Intel's move to shelve its "Larrabee" graphics technology will cost the chip maker $400 million to $800 million annually in lost business over the next two years, money that will go to AMD and Nvidia, according to a Raymond James analyst. It also means that Intel will need to rely more on discrete graphics technology from AMD and Nvidia in the near future.
Intel's decision to spike its "Larrabee" discrete graphics chip will
be a boon to Advanced Micro Devices and Nvidia, according to an analyst.
In a research note Dec. 7 on the Intel move, Hans Mosesmann, an
analyst with Raymond James Equity Research, said the "Larrabee debacle"
will cost the giant chip maker money and leverage as the industry moves
forward into more general-purpose GPU computing.
"The strategic implications are significant as we view the world of
-computing' as moving unambiguously to the use of more and more
graphics transistors for general purpose," Mosesmann said in his
report. "Basically, the world doesn't need a quad-core or eight-core
CPU for mainstream applications, but it does appear eager to use of
late a solid dual-core CPU and a good GPU as a -co-processor' (ask
Intel's inability to bring out Larrabee will cost the company about
$400 million to $800 million a year in 2010 and 2011, or about 10 to 20
percent of the GPU market that was available to Intel, he said. Much of
that money will now go to AMD and Nvidia, he said.
It also significantly weakens Intel's position against AMD and
Nvidia in this space, Mosesmann wrote. Going forward, Intel platforms
will be more dependent on discrete graphics technology from AMD and
Nvidia, and Intel's negotiating position against Nvidia in their ongoing legal dispute
cross-licensing of the bus interface is hindered given that Intel's
future GPU offering will more closely resemble a traditional
architecture, rather than the Larrabee's x86-based design.
"Intel now has an extremely weak -integrated' graphics roadmap,"
Mosesmann wrote. "With no relevant investment in its existing and
rather ancient graphics core (GMA4500), over the next couple of years
Intel platforms will be relatively weaker vs. AMD platforms or older
Intel platforms that use Nvidia -ION' chipsets."
Intel officials on Dec. 4 said they were shelving Larrabee due to
development issues, and instead will use it as a platform for
programmers. The chip was first discussed publicly in 2007, and after
several delays, was scheduled for release in early 2010.
Several analysts said that creating a new architecture is difficult,
and that Intel's struggles shouldn't be unexpected. They also said they
expect Intel will continue to develop
its own graphics chip that will come out in the future.
The lessons learned through the Larrabee work will not only help
Intel in this effort, but also as it looks to ramp up the number of
cores in its traditional CPUs.
In the meantime, AMD-which entered the GPU business through its $5.4
billion acquisition of ATI in 2006-and Nvidia will get some running
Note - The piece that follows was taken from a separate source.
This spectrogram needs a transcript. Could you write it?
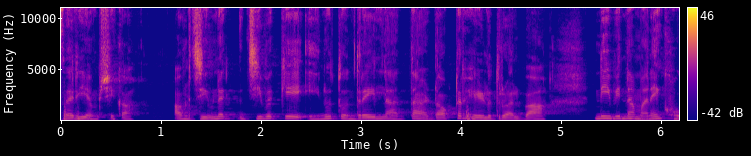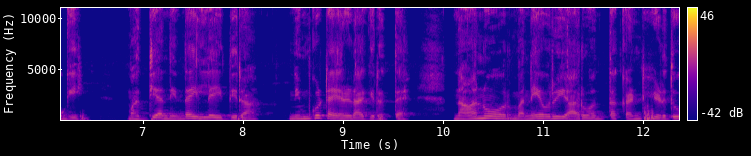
ಸರಿ ಅಂಶಿಕಾ, ಅವ್ರ ಜೀವನ, ಜೀವಕ್ಕೆ ಏನೂ ತೊಂದರೆ ಇಲ್ಲ ಅಂತ ಡಾಕ್ಟರ್ ಹೇಳಿದ್ರು ಅಲ್ವಾ? ನೀವಿನ್ನ ಮನೆಗೆ ಹೋಗಿ, ಮಧ್ಯಾಹ್ನದಿಂದ ಇಲ್ಲೇ ಇದ್ದೀರಾ? ನಿಮಗೂ ಟಯರ್ಡ್ ಆಗಿರುತ್ತೆ. ನಾನು ಅವ್ರ ಮನೆಯವರು ಯಾರು ಅಂತ ಕಂಡು ಹಿಡಿದು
room as they continue to push their graphics technology for mainstream
While some Intel officials have downplayed the need for CPU-GPU
co-processing capabilities, Nathan Brookwood, an analyst with Insight
64, said that demand in the HPC (high-performance computing) space is
growing and will continue to do so.